Bin Laden’s driver is going home
Salim Ahmed Hamdan, Osama bin Laden’s onetime driver and the first of only two terrorism suspects convicted at Guantanamo Bay, is being transferred from the offshore prison to his Yemeni homeland, a government lawyer familiar with the case said Monday.
Hamdan, who is about 40, was found guilty of material support for terrorism by a six-member military jury in August.
He was acquitted of the more serious charge of conspiracy and sentenced to just five months longer than the five-plus years he had served, mostly in maximum security isolation, at the U.S. naval base in Cuba.
The disclosure that Hamdan was already off the base or would be within hours signaled that the Bush administration had conceded its effort to severely punish the $200-a-month Al Qaeda driver had failed.
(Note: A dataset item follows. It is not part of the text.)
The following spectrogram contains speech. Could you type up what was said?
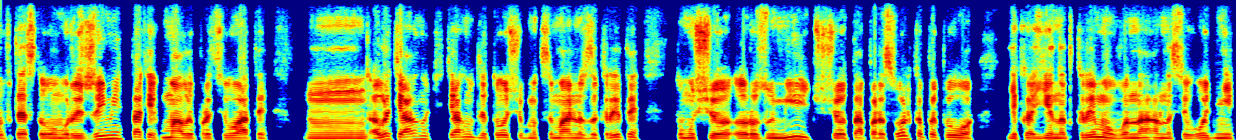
в тестовому режимі, так як мали працювати. Але тягнуть, тягнуть для того, щоб максимально закрити, тому що розуміють, що та парасолька ППО, яка є над Кримом, вона на сьогодні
Bush administration officials sought and were denied reconsideration of Hamdan’s 66-month sentence after trial by the Pentagon’s Office of Military Commissions. Prosecutors deemed the term too lenient. They had asked that Hamdan serve 30 years to life.
Government lawyers had cast him as one of those who helped plot and execute the Sept. 11, 2001, attacks.
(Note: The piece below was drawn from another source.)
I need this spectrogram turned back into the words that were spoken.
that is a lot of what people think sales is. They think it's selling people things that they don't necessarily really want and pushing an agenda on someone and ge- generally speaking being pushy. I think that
During Hamdan’s three-week trial, his defense lawyers elicited testimony portraying the slight, soft-spoken defendant as a hired hand with a fourth-grade education, a man who drove Bin Laden and at times acted as a bodyguard but was excluded from the terrorist group’s inner circle.
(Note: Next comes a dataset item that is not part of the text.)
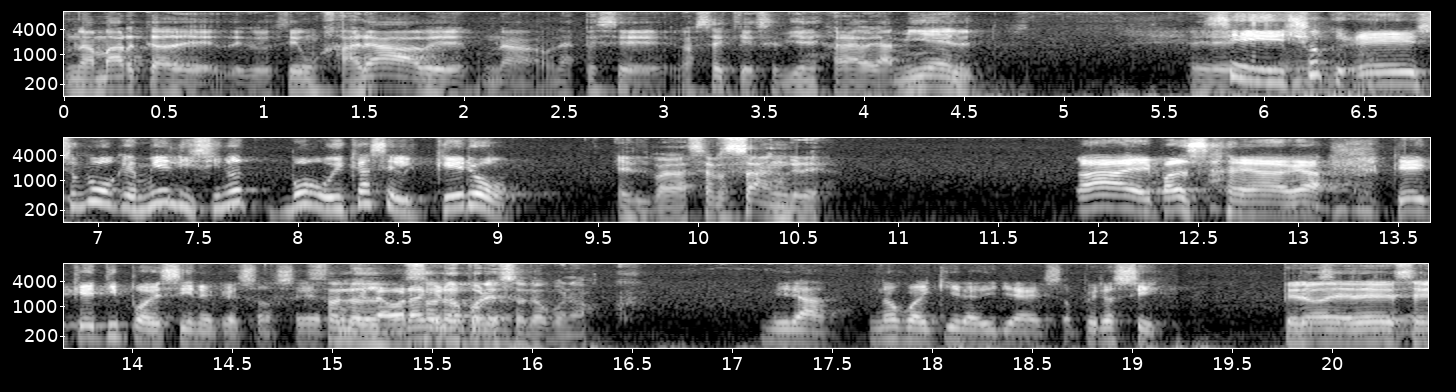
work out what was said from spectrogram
una marca de, de, de un jarabe, una, una especie, de- no sé qué se viene jarabe, la miel. Eh, sí, yo un- eh, supongo que es miel y si no, vos ubicás el quero. el para hacer sangre. Ah, ah, ¿Qué, qué tipo de cine que sos? eh? Solo, la verdad que no- por eso lo conozco. Mirá, no cualquiera diría eso, pero sí. Pero Es debe este- ser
About 100 of the 250 prisoners still at Guantanamo are Yemenis. Many of them are expected to be sent home once President Bush leaves office and the Pentagon is compelled to dismantle the prison and the interrogation and prosecution operations that have drawn international condemnation.
A lawyer involved in the commissions said he regarded the transfer of Hamdan as the “grease” needed to launch the repatriation of Yemenis after years of diplomatic standoff between the U.S. and Yemeni governments.
Neither the spokeswoman for the task force that operates the detention facilities, Navy Cmdr. Pauline A. Storum, nor commissions spokesman Joseph DellaVedova, responded to requests for confirmation of Hamdan’s transfer.
Pentagon officials routinely refuse to discuss detainee movements, claiming security concerns.
The Yemeni news agency, SABA, reported from the capital Sanaa that “well-informed sources said on Monday that U.S. authorities would extradite Salim Hamdan to Yemen in the coming few days.”
Monday marked exactly seven years since Hamdan was captured at a roadblock near Kandahar, Afghanistan, as he returned from taking his wife and a daughter to Pakistan to escape the bombardment of suspected Al Qaeda and Taliban strongholds in the weeks after the Sept. 11 attacks.
He was held by U.S.-led Afghan fighters, then by clandestine U.S. government agents for two months before he was sent to Guantanamo.
Hamdan had cooperated with his captors while in Afghanistan, testimony during his trial indicated. Information thought to have led to his reduced sentence and acquittal on the conspiracy charge was disclosed to the military judge and jury during a closed session.
Hamdan has a wife and two daughters in Yemen.